In 1991, Prime Minister Shamir approved Operation Solomon which brought over 14,000 Ethiopian Jews to Israel. On the day of his funeral, Ethiopian community leaders were in the last group to leave the Knesset grounds.Read the whole thing.
David G has a run down of tributes to Shamir:
Seth Lipsky at the New York Sun concludes:
One of our favorite facts is that history doesn’t disclose her alternatives. The world will never know what would have happened had America and the other parties been held to the standards Shamir insisted on at Madrid. No doubt there are many who will scorn the very thought. But here we are a generation after Oslo, and the Iranians are building an a-bomb, the Arafat who was embraced at Oslo is gone without achievement, the Eyptians have just elected a president who will make it a priority to seek the release of the sheik who masterminded the first bombing of the World Trade Center, the Syrians are engulfed in a civil war, the Lebanese are victims of Iranian-based terror and tyranny, and the Europeans are more hostile to Israel than ever. So the world will miss this practical idealist who knew where he stood and wouldn’t budge.Daniel Gordis offers similar thoughts at Tablet (h/t Yair Rosenberg):
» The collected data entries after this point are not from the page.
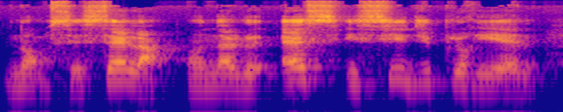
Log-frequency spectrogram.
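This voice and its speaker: A woman's voice: fairly low pitch, animated, moderate pace, creaky. A woman teaching young children to read, sounding out words syllable by syllable and repeating them. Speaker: primary school teacher. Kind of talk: reading lesson for young children.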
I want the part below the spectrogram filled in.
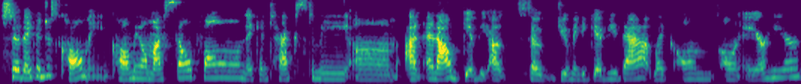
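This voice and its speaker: A woman with a Southern US accent speaks at a moderate pace, her pitch medium and its variation ordinary. Her loudness swings widely, and she hardly pauses at all. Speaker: healthcare outreach worker. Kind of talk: interview.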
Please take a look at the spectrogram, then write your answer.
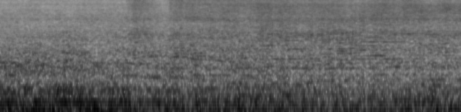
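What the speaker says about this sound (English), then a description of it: "There's a lot of construction going on in Puerto Vallarta." Steady broadband construction din in Puerto Vallarta, Mexico, a continuous rumbling roar with heavy low-end machinery noise that holds at a constant loud level with no pauses or talk.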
For all the misgivings many now have about Shamir’s intransigence or his specific policies, part of his legacy is that Jews ought not to pretend not to know what, deep down, they know. Yitzhak Shamir knew what he had seen, both in Europe and then in the Arab world, and he knew what it meant. He was no less ambivalent about the Arabs than he was about the Poles and refused to vote for Begin’s peace treaty with Egypt. Presumably in deference to Begin, he abstained, but he made it clear that he thought Israel was paying far too high a price. Today, three and a half decades later, with the Muslim Brotherhood’s rise to power in Cairo and with Israel now missing the Sinai as a buffer, who was wiser? Was it the Nobel Prize-winning Begin who’d turned peacemaker, or Shamir, who had not? Will the sword devour forever? Yes, Shamir sadly believed, it will. Is it possible that he was right?Emanuele Ottolenghi gives a unique perspective on Shamir:
Shamir did. He withdrew, like his predecessor Menachem Begin, and did not dispense wisdom or settle scores from the column of a magazine or the chairmanship of a foundation for the years he was out of office. And heaven knows he might still have had much to say. But he understood that a defeated statesman must acknowledge his loss and graciously withdraw from sight. His silence, for 20 years, is a testimony to the respect he had for the democratic process and his profoundly humbling recognition that his time as leader had passed.